- [WHAT NEEDS TO BE DONE] Pictures do not belong in the copy; print every entry exactly as it stands.

- [INPUT DATA]
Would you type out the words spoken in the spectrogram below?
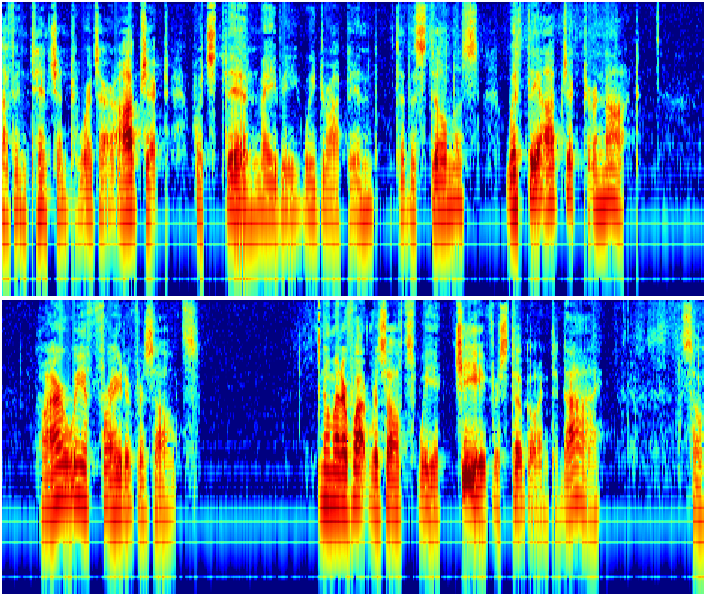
of intention towards our object, which then maybe we drop into the stillness with the object or not. Why are we afraid of results? No matter what results we achieve, we're still going to die. So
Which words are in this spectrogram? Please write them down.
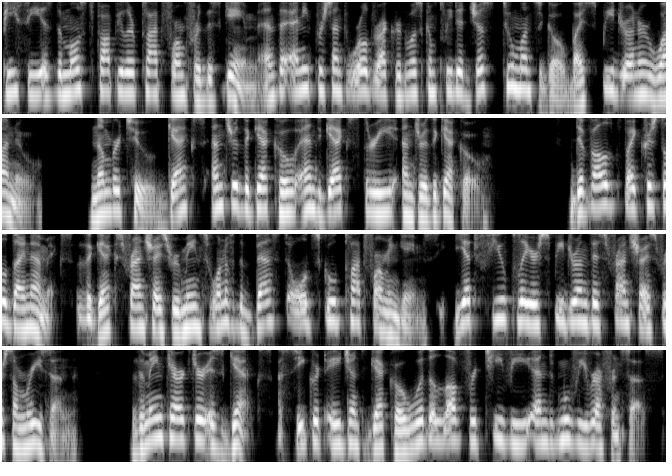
PC is the most popular platform for this game, and the Any Percent world record was completed just two months ago by speedrunner Wanu. Number 2. Gex Enter the Gecko and Gex 3 Enter the Gecko. Developed by Crystal Dynamics, the Gex franchise remains one of the best old school platforming games, yet few players speedrun this franchise for some reason. The main character is Gex, a secret agent gecko with a love for TV and movie references.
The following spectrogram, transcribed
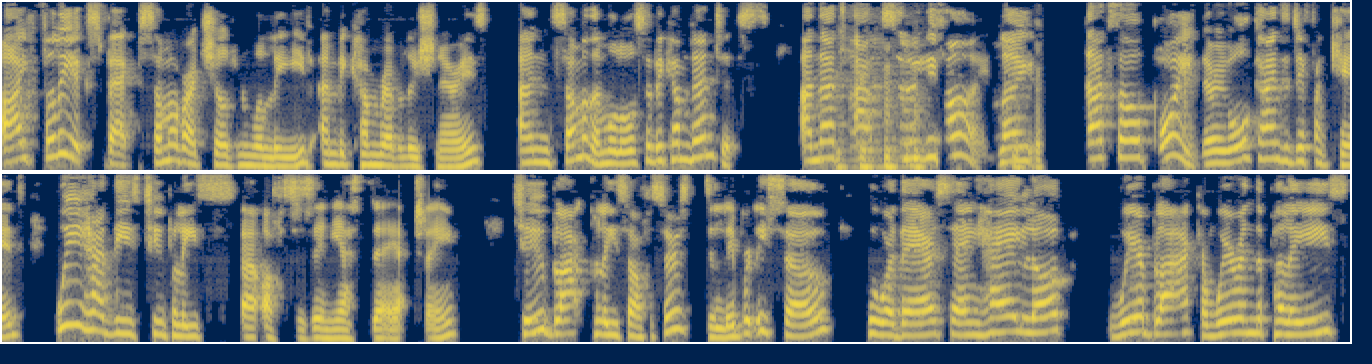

- [EXERCISE OUTPUT]
Would you type out the words spoken in the spectrogram below?
of intention towards our object, which then maybe we drop into the stillness with the object or not. Why are we afraid of results? No matter what results we achieve, we're still going to die. So
Which words are in this spectrogram? Please write them down.
PC is the most popular platform for this game, and the Any Percent world record was completed just two months ago by speedrunner Wanu. Number 2. Gex Enter the Gecko and Gex 3 Enter the Gecko. Developed by Crystal Dynamics, the Gex franchise remains one of the best old school platforming games, yet few players speedrun this franchise for some reason. The main character is Gex, a secret agent gecko with a love for TV and movie references.
The following spectrogram, transcribed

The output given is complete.